Return the listing that follows exactly, with no pictures included.

BEGIN RECORDS SUPPLIED

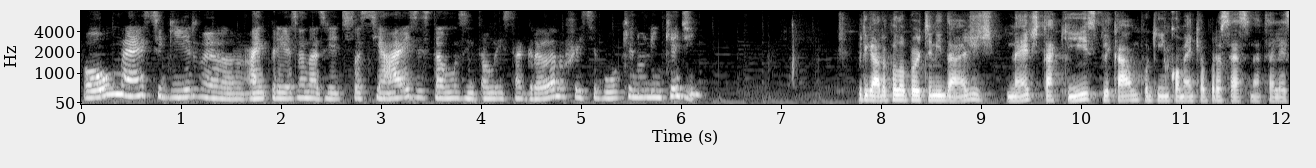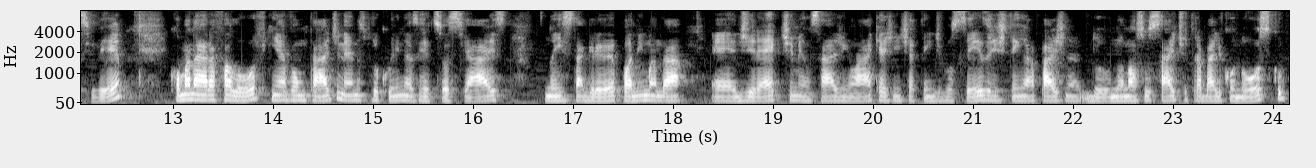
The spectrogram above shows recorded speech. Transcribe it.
ou né, seguir uh, a empresa nas redes sociais. Estamos então no Instagram, no Facebook e no LinkedIn. Obrigado pela oportunidade né, de estar aqui e explicar um pouquinho como é que é o processo na TLSV. Como a Nayara falou, fiquem à vontade, né, nos procurem nas redes sociais, no Instagram, podem mandar é, direct mensagem lá que a gente atende vocês. A gente tem a página do, no nosso site, o Trabalho Conosco.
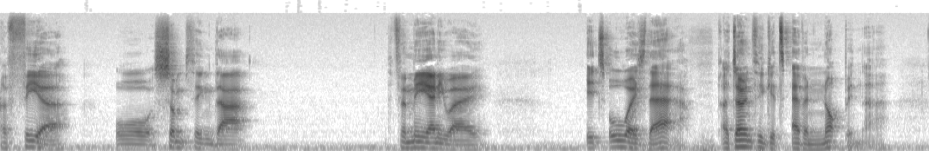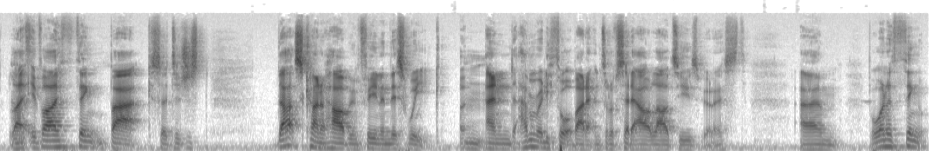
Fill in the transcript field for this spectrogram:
a fear or something that, for me anyway, it's always there. I don't think it's ever not been there. Like if I think back, so to just that's kind of how I've been feeling this week, and I haven't really thought about it until I've said it out loud to you, to be honest. Um, but when I think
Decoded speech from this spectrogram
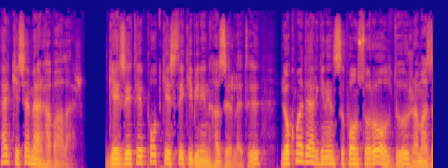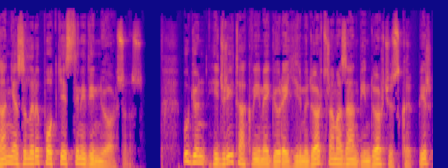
Herkese merhabalar. GZT Podcast ekibinin hazırladığı, Lokma Dergi'nin sponsoru olduğu Ramazan Yazıları podcast'ini dinliyorsunuz. Bugün Hicri takvime göre 24 Ramazan 1441,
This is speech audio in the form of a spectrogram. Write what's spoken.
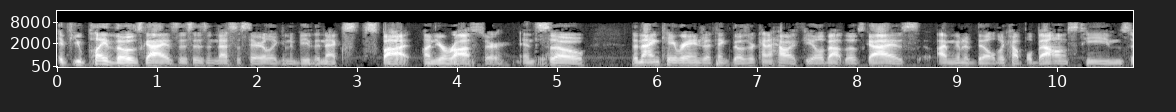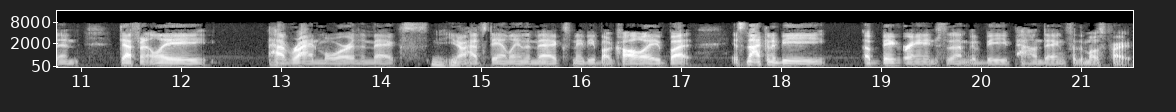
if you play those guys, this isn't necessarily going to be the next spot on your roster, and yeah. so the 9K range, I think those are kind of how I feel about those guys. I'm going to build a couple balanced teams and definitely have Ryan Moore in the mix, mm-hmm. you know, have Stanley in the mix, maybe Bud Cauley, but it's not going to be a big range that I'm going to be pounding for the most part.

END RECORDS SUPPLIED

■ WRITTEN RESPONSE:
The spectrogram above shows recorded speech. Transcribe it.
ou né, seguir uh, a empresa nas redes sociais. Estamos então no Instagram, no Facebook e no LinkedIn. Obrigado pela oportunidade né, de estar aqui e explicar um pouquinho como é que é o processo na TLSV. Como a Nayara falou, fiquem à vontade, né, nos procurem nas redes sociais, no Instagram, podem mandar é, direct mensagem lá que a gente atende vocês. A gente tem a página do, no nosso site, o Trabalho Conosco.
Fill in the transcript field for this spectrogram:
a fear or something that, for me anyway, it's always there. I don't think it's ever not been there. Like if I think back, so to just that's kind of how I've been feeling this week, and I haven't really thought about it until I've said it out loud to you, to be honest. Um, but when I think
Decoded speech from this spectrogram
Herkese merhabalar. GZT Podcast ekibinin hazırladığı, Lokma Dergi'nin sponsoru olduğu Ramazan Yazıları podcast'ini dinliyorsunuz. Bugün Hicri takvime göre 24 Ramazan 1441,
This is speech audio in the form of a spectrogram. Write what's spoken.
if you play those guys, this isn't necessarily going to be the next spot on your roster, and yeah. so the 9K range, I think those are kind of how I feel about those guys. I'm going to build a couple balanced teams and definitely have Ryan Moore in the mix, mm-hmm. you know, have Stanley in the mix, maybe Bud Cauley, but it's not going to be a big range that I'm going to be pounding for the most part.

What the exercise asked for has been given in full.